Originally posted by KRS-1:
Originally posted by nickbradley:
The Myth of not drafting Guards High

Everywhere I look, I see people saying that you do not draft guards high. But if you look at history, highly-drafted true guards have a higher success rate than any other position. Take alook at the history below -- you will see that most (if not all) of the true guards drafted in the top 20 have gone on to become pro bowlers.

Please note that some of the guards on the list never played OG in the NFL and moved straight to tackle. Jon Ogden, for example, is listed as a guard. Davis on Arizona is listed as a guard as well.

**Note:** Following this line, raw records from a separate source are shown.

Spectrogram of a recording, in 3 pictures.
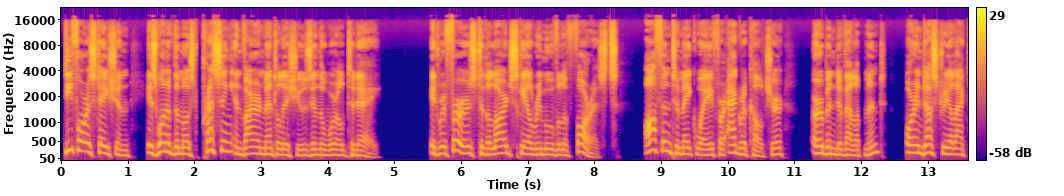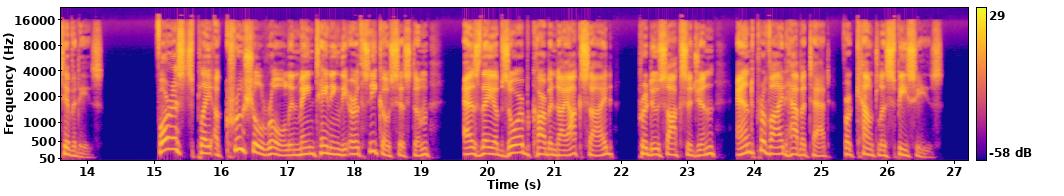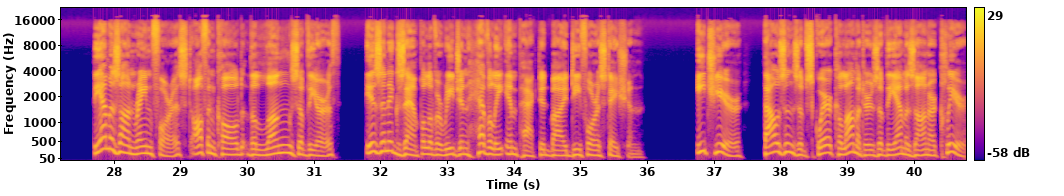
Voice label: Narrator; unit 11 the environment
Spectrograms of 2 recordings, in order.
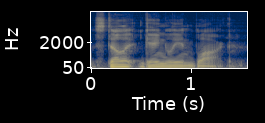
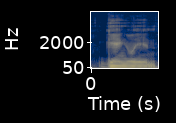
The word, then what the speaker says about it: stellate ganglion block: And how do you say that again? – Stellate ganglion block. – Okay, say it again. – Stellate. Ganglion.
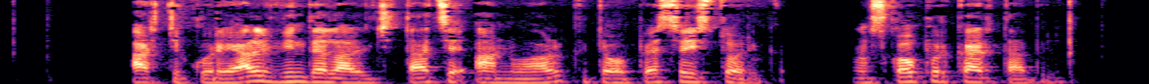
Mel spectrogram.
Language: Romanian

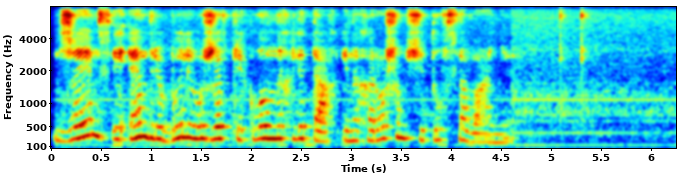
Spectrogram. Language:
Russian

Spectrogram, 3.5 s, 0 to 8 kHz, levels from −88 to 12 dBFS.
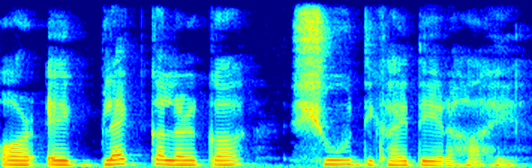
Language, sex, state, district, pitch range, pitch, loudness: Hindi, female, Arunachal Pradesh, Papum Pare, 180-200 Hz, 190 Hz, -16 LUFS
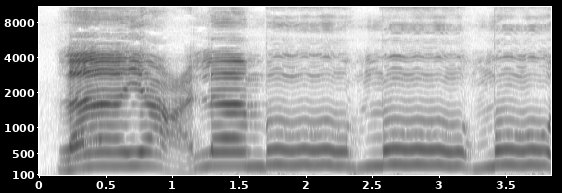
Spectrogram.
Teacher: Kemudian huruf lamnya sudah ya, secara makhraj ada di al-lisan yaitu ujung lidah menyentuh langit-langit yang depan berdekatan dengan pangkal gigi seri. Kemudian secara sifat juga ada di tawasud, kemudian ada di al-idlaq huruf mudah, dan al-inhirab itu condong ya, lidahnya condong kiri atau kanan ketika sukun ya.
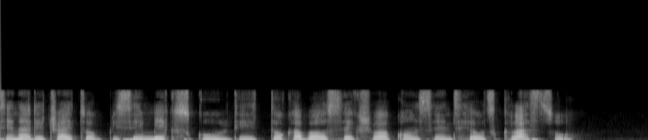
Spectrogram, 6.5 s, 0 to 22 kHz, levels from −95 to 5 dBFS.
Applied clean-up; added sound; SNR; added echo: none; none; none; none.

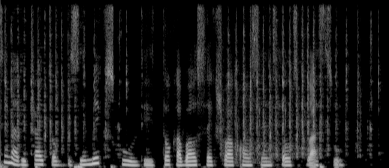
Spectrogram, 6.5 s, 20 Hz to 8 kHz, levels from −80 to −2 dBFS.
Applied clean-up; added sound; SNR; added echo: classical method Wiener filter.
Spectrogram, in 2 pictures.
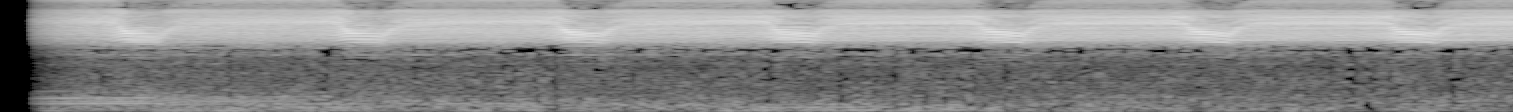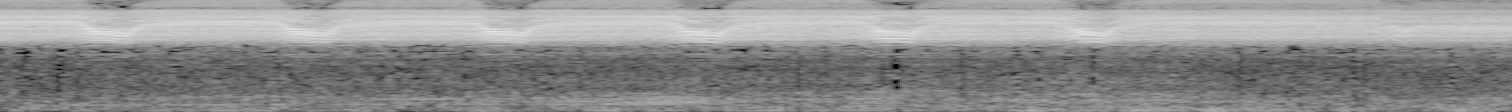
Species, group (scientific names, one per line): Neotibicen pruinosus
Cicadidae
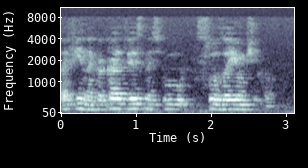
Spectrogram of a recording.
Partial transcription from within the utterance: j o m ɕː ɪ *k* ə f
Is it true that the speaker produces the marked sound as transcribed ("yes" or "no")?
yes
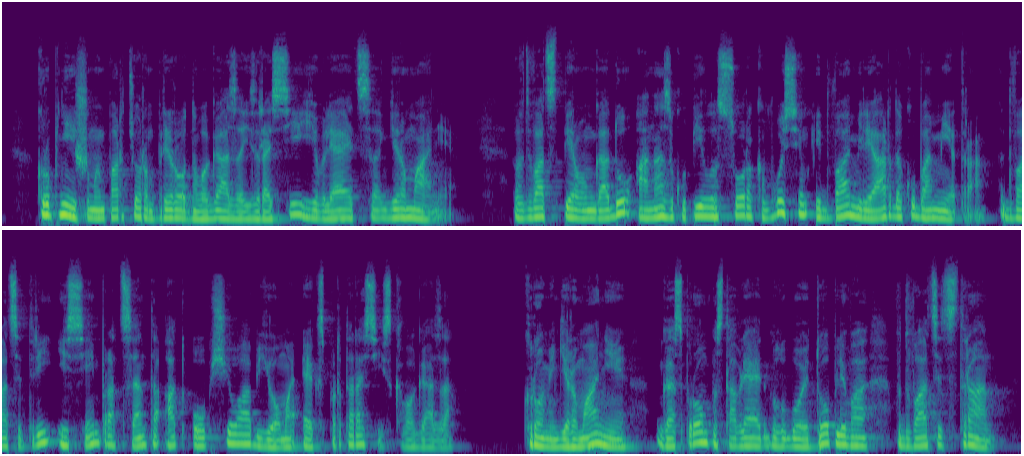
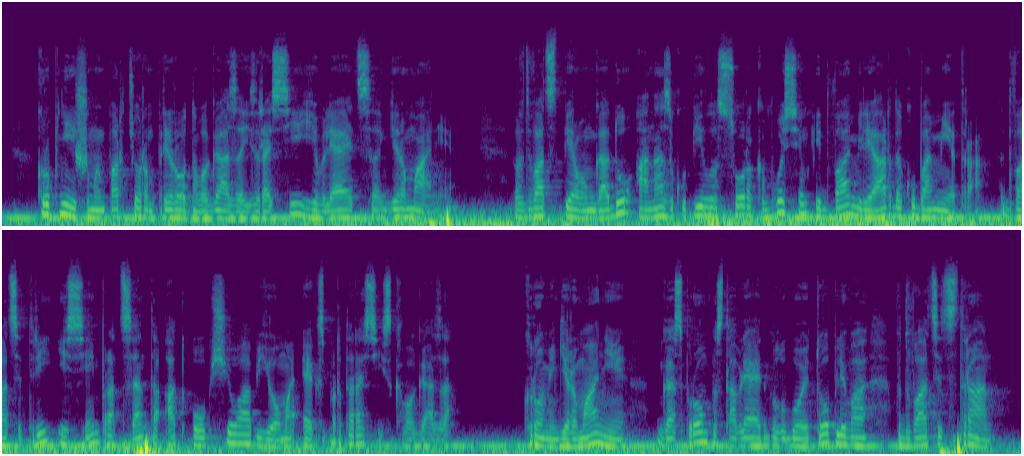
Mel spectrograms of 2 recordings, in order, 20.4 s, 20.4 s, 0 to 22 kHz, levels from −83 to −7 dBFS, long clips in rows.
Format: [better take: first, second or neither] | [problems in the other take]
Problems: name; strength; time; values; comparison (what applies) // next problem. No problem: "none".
first | low rumble; noticeable; throughout; 15 dB below the speech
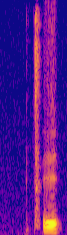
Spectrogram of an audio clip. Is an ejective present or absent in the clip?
present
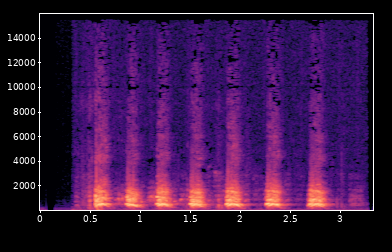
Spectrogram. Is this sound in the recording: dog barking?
yes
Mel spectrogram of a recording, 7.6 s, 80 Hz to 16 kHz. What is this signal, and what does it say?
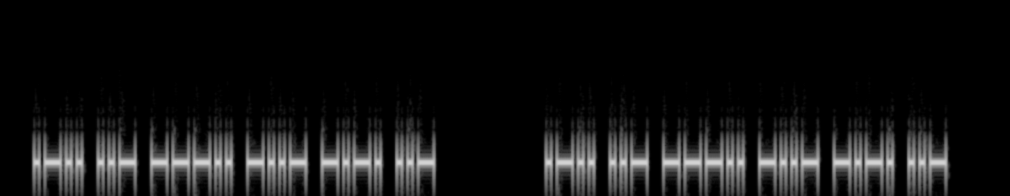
Morse code, heard as a keyed tone, about 32 wpm, 700 Hz. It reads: LU8XCU LU8XCU
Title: DXCC-100 Call Signs - 6 Characters - Repeated 2x - 30wpm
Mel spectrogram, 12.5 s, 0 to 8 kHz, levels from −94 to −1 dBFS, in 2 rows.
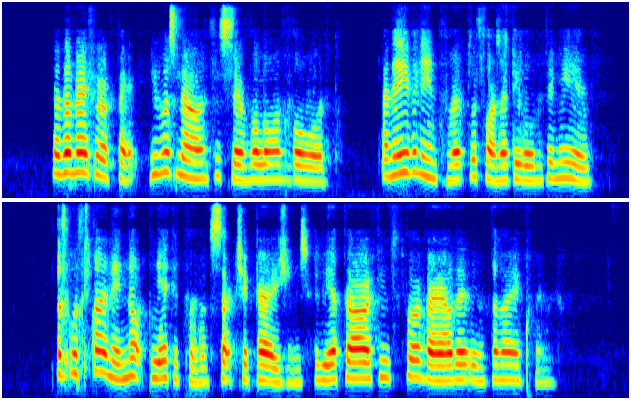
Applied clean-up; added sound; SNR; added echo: neural mask model DeepFilterNet 3.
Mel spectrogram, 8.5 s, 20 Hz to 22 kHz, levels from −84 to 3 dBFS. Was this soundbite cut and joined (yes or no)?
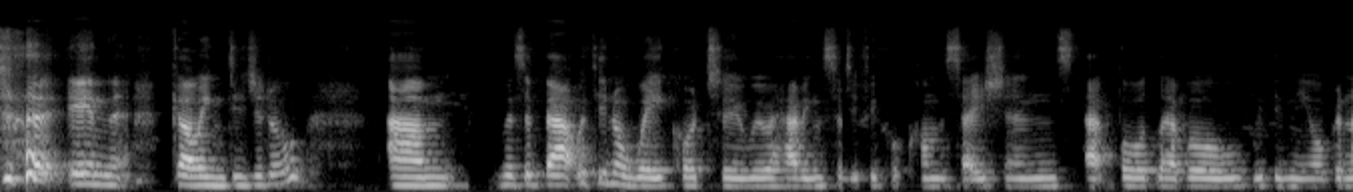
yes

My point here is that we shouldn't be afraid to take Iupati if the opportunity presents itself. Scotty has an anti-OG bias, but he needs to get over it.

http://www.nfl.com/draft/history/fulldraft?position=OL&type=position

2 OG's since 2005 taken at the top half of the 2nd = nickbradley fails.

What OG's did you want us to take since 2005 in the 1st round ?

Where did I say anything about second round???

You said Scot has an anti-guard which is not true. He doesn't think OG's should be paid 50 million dollar contracts. He has shown he will draft an OG if the value is there which only proves he has no bias whatsoever.
Originally posted by RedWaltz24:
The main reason why guards are not drafted high is because the position doesn't offer much value.

If I draft a LT in the first round and he doesn't work out there, I can move him to RT. If RT doesn't work out, I can move him to G. Whereas, if I just draft a straight up G, there aren't many options for him if he busts.

This is dead on. When you add the fact that OG's are found in the later rounds that are very successful in the NFL it just doesnt normally make sense to take an OG or C in the top half of the first round.